|Assonance||Repetition of similar or identical vowel sounds.||Emphasize mood or imagery.||"That solitude which suits abstruse musings"|
|Asyndeton||Deliberately leaving out conjunctions in a series of clauses.||Push forward with energy.||"I came, I saw, I conquered."|
|Epizeuxis||Consecutive repetition of a word.||Emphasis.||Run, run, run!|
|Ethos||Appeal to morals or principles.||Convince audience of the speaker's good character.||As a doctor, I can verify these findings.|
|Euphemism||Substitution of a less offensive or more agreeable expression for one which might be too harsh.||Convey an idea through more pleasant means.||Downsize instead of fire|
|Hyperbole||Exaggeration.||Create a grand effect by overemphasizing a point.||I'm so hungry I could eat a horse.|
|Irony||A form of speech in which the surface meaning and underlying meaning are different.||Ridicule an idea.||(During a thunderstorm) "Nice weather we're having!"|
|Logos||Appeal to logic.||Convince audience through logic or reason.||Based on the evidence, you the jury must convict the defendant.|
|Metaphor||Comparison of two objects.||Help the audience understand a concept through comparison.||"All the world's a stage"|
|Metonymy||Use of a related thing or concept to refer to another thing or concept.||Give more profound meanings to common ideas.||"The pen is mightier than the sword."|
|Onomatopoeia||Use of words that emulate a sound.||Makes sound descriptions more interesting and expressive.||Bang!

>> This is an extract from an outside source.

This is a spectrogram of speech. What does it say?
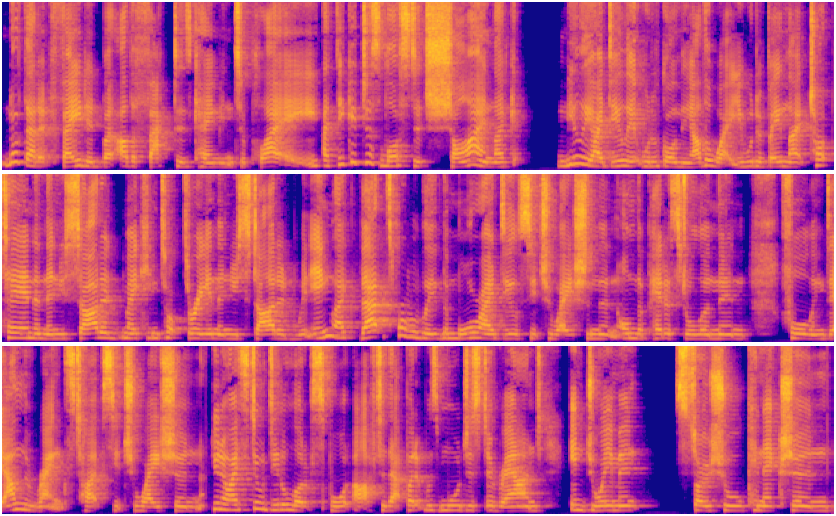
not that it faded, but other factors came into play. I think it just lost its shine. Like nearly ideally it would have gone the other way. You would have been like top 10 and then you started making top 3 and then you started winning. Like that's probably the more ideal situation than on the pedestal and then falling down the ranks type situation. You know i still did a lot of sport after that but it was more just around enjoyment social connection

Pop! Kaboom!|
|Oxymoron||Combination of contradictory terms.||Comedic or dramatic effect.||Jumbo shrimp|
|Parallelism||Use of words or phrases with similar structures.||Persuade through created balance and rhythm.||Like father, like son.|
|Pathos||Appeal to emotion.||Convince audience by creating an emotional response.||As a member of this community, I feel obligated to pursue safety first.|
|Simile||Comparison of two objects that uses "like" or "as."||Help the audience understand a concept through comparison.||As brave as a lion|
|Synecdoche||Reference to a thing by one of its parts.||Give more profound meanings to common ideas.||Those are some nice wheels. (In reference to a car)|
|Understatement||Presentation of an object or idea as being smaller or less important that it actually is.||For humor and to ease the truth.||The bomb was a bit noisy.|